While this sounds too obvious to bother mentioning, we are constantly surprised at the amount of candidates who submit a CV riddled with basic spelling, punctuation and grammar errors. Don’t just rely on Spellcheck, proofread it yourself and ideally have someone else check it as well.
Whether you left your last role because you moved states, the business closed, the role was made redundant or you were headhunted for an opportunity too good to refuse, a brief explanation under each role listed on your CV is an under-used but appreciated touch.
This is advantageous if your experience is jumpy, as it gives rationale behind movements rather than what could be perceived as long term commitment issues.
In a period where everyone seems to be time poor, make your resume “time poor friendly“ to those viewing it by outlining your most recent jobs first, after all, these are the most relevant and analyzed positions by your next employer.
Please don't submit your CV if it isn’t up to date. While some candidates may be hesitant to show on their CV they are in between jobs.
This can actually be viewed as a positive as you are likely to be more engaged in the recruitment process and often can start roles immediately, as opposed to a candidate who may just be shopping around or likely has a long notice period.
You may not want to include your postal address on your CV, but by including your suburb or areas you are willing to work in you will gain more relevant approaches from recruiters. This will help increase your opportunities to find employment closer to home.
We hope this comes of assistance when you are next actively seeking new for new opportunities and don’t hesitate to get in contact if we can help further
Recruitment in Australia has changed under COVID-19 and it has given us the opportunity to rethink and reinvent how we interview and onboard staff. Organisations in the US and Europe have been using online interviewing successfully for a number of years even prior to the current environment we are in. This article will explore the online interview in a little bit more detail with suggestions to help you get accustomed to (what may be) a new and different format to carry out your talent acquisition process seamlessly.
There is no denying that virtual interviews (and virtual calls for that matter) can be clumsy and awkward. I’m sure you’ve seen it all by now – a poor internet connection, unflattering camera angles, children walking in – the list of interruptions goes on. It is for these reasons that now, more than ever, it is so important to be candid and engaging to overcome these issues.
Perception is reality even in the online world. Just like if the candidate was coming into your office, be punctual, dress as you normally would if in the office environment and ensure your background is neat, tidy and professional.
Take the time to ask, “How’s the connection at your end? Can you hear me? Can you see me?”. This is a great opportunity to be upfront and honest - we recommend you use this time to tell the candidate to sit closer to the camera or speak louder or whatever it may be to ensure you can make the best assessment.
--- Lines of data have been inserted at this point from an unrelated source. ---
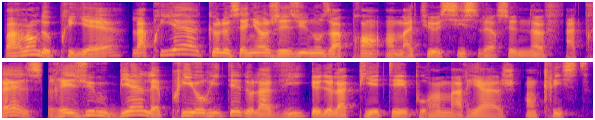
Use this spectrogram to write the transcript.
Parlant de prière, la prière que le Seigneur Jésus nous apprend en Matthieu 6, verset 9 à 13 résume bien les priorités de la vie et de la piété pour un mariage en Christ.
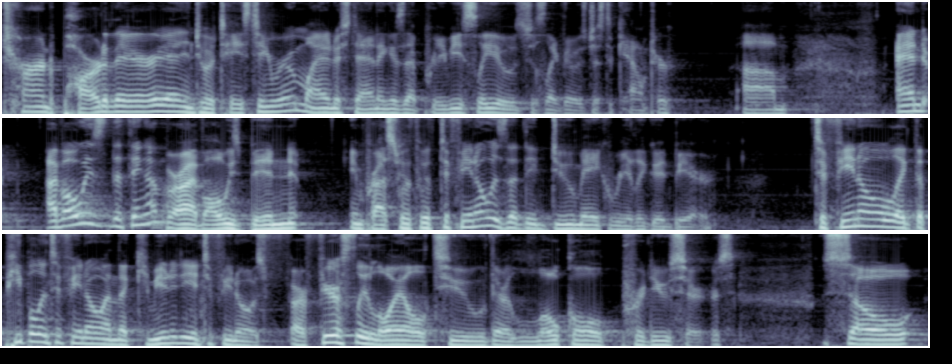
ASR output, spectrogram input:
turned part of the area into a tasting room. My understanding is that previously it was just like there was just a counter. Um, and I've always the thing I've, I've always been impressed with with Tofino is that they do make really good beer. Tofino, like the people in Tofino and the community in Tofino, is, are fiercely loyal to their local producers. So,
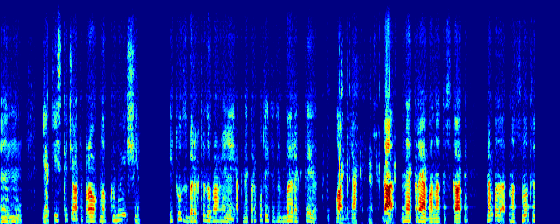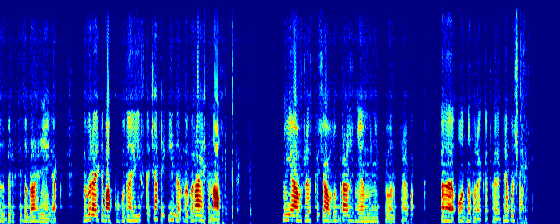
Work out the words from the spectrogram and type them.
Е, ну, як її скачати, права кнопка миші. І тут зберегти зображення як. Не перепутайте зберегти в плані як. Да, не треба натискати. Треба натиснути зберегти зображення як. Вибираєте мапку, куди її скачати, і вибираєте назву. Ну я вже скачав зображення, мені цього не треба. Е, от, наприклад, е, для початку.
Explain an overview of how you would like the call to run. For example you might want to start by telling them more detail about the company and position before getting them to talk through their background and answer questions. This will help to set the scene for the meeting and ensure conversation flows in the right direction from the beginning.
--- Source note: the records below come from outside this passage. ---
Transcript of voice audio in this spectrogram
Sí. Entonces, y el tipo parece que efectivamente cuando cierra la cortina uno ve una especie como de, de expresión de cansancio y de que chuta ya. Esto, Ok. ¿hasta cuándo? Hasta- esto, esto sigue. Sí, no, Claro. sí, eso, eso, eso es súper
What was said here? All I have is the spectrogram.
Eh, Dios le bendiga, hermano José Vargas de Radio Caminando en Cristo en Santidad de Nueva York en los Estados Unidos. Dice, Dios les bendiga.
We often like to assess the key cultural fit component with all five senses but in remote interviews this is impossible. It is important to get to know the candidate outside of their technical skills and experience. To initiate this insight, ask questions such as “What are your interests and hobbies?” or “How do you like to spend your free time in a “pre” and “during” Covid world?”. Don’t be afraid to tell them a little about yourself to provide them with some more comfort and make them feel a bit more at ease. One thing many employers tend to forget, is that at uncertain times like these the candidate is interviewing you, just as much as you are interviewing them.
hen finishing the call it is great to be as honest and transparent as possible and inform the candidate of what the next steps are in the process and ask them if they have any additional questions. This clear open communication will help things move forward. **Keep in mind that candidates who have been affected by Covid are most likely active in the market and other opportunities could move quickly and attract them, so transparency is key.
From the initial video interview there are numerous next steps you can take to progress with the candidate’s application. You could conduct a 2nd round interview, get them to meet with some key stakeholders of the business and meet the team – this is great for them to better understand the culture fit and perhaps ask some further questions that they don’t feel comfortable asking the hiring manager. You could also get them to complete a short assignment/presentation or conduct psychometric/personality testing both of which can assist you in better understanding the candidates capabilities.
These tips and tricks will assist you in executing video interviews and remote hiring a little bit easier and ultimately allow you to continue to bring on stellar talent during such a unique time. If you need anything at all, remember that MATCH Executive are here every step of the way to assist so please reach out to us at any time.
If you’re looking for new employees, there are many questions you’ll want to ask during the recruitment process to ensure you get the right person. Below are 10 of the most common questions and a brief explanation as to why you should ask them.